and last updated 2022-02-01 22:47:20-05

LEXINGTON, Ky. (LEX 18) — There are around 1,600 open complaints about suspected housing code violations in Lexington.

Once code enforcement determines there's a violation, they alert the owner and give them a timeline to fix it.

If they don't comply and extensions aren't granted, they'll have a $100 fine to pay that could go up to $2,500 depending on how many violations and citations the property has.

Still, residents have complained that landlords aren't being held accountable for fixing issues– so we took their concerns to Code Enforcement Director Alex Olszowy III.

COVID 19:

Olszowy says the number of complaints is down since the pandemic, and his office isn't facing COVID delays or staff shortages.

They will only inspect essential complaints in-person due to COVID-19.

Non-essential inspections are those not considered a health or safety hazard, like a small hole in the wall, flaking paint, or worn carpet.

"We aren't doing non-essential inspections for lack of a better word. If it's not a safety issue, we're saying we'll just let the landlords know. Keep in touch with your tenant. We won't necessarily dismiss your case, but we will not be issuing citations for those kinds of things until further notice," explained Olszowy.

TIMELINE:

Olszowy says owners are given 60 days, 30 days, or 7 days to fix violations.

This January, a family on Lexington's westside with mold, filed a complaint and the department gave the property owner 60 days to resolve the issue before having to pay a fine.

That family told LEX 18 that timeline is too long because their young children's health is being affected.

When asked about the timeline in general, Olszowy said they don't have much authority to change it. They must follow the rules set out in the city ordinances and state law.

"Sometimes people are just not happy with something but that doesn't necessarily make it a violation of an ordinance," said Olszowy. "We get confused for a lot of things.
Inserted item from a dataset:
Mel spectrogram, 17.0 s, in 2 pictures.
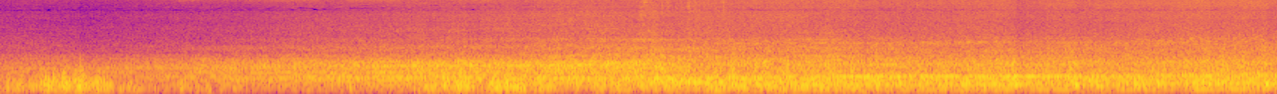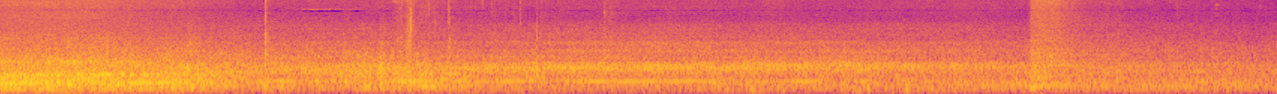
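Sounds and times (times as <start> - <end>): electric train running on tracks: 0.0 - 17.0.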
They just see code enforcement and think we're the clearinghouse to fix anything that has to do with a law. We are in a short section of ordinances charged with our ability to deal with things."

Olszowy says code enforcement does not fix issues themselves, they oversee that the work gets done for the safety of the public.

WHY CASES ARE CANCELLED/UNRESOLVED:

Cases across Lexington can go unresolved for a variety of reasons.

Many cases are closed because Code Enforcement wasn't able to get in touch with the person who made the complaint or the person doesn't answer the door.

Without looking at the suspected violation, they are unable to rule one way or the other.

Owszowy says they'll visit the address three times before they close the unresolved case.

"They didn't really want us in. They just wanted us to get the landlord to do something about fixing something in their apartment. But it doesn't work that way, because our job is validating them in order to get it fixed. We don't take people's words for it. We don't take their pictures. You know, we don't know where that is unless we physically see it and the location in order to process the violations," said Owszowy.

He says 80% of the complaints they get are anonymous.

IS THE SYSTEM WORKING?:

We asked Owszowy if he felt like landlords were being held accountable.

"There's some people I think it works better for than others. I think when we get cooperation, the system works fine. When we have some owners that resist us or don't think we have any business interfering with their business it can cause tension," said Owszowy.

Others say the fines need to increase to provide more of an incentive for owners to follow.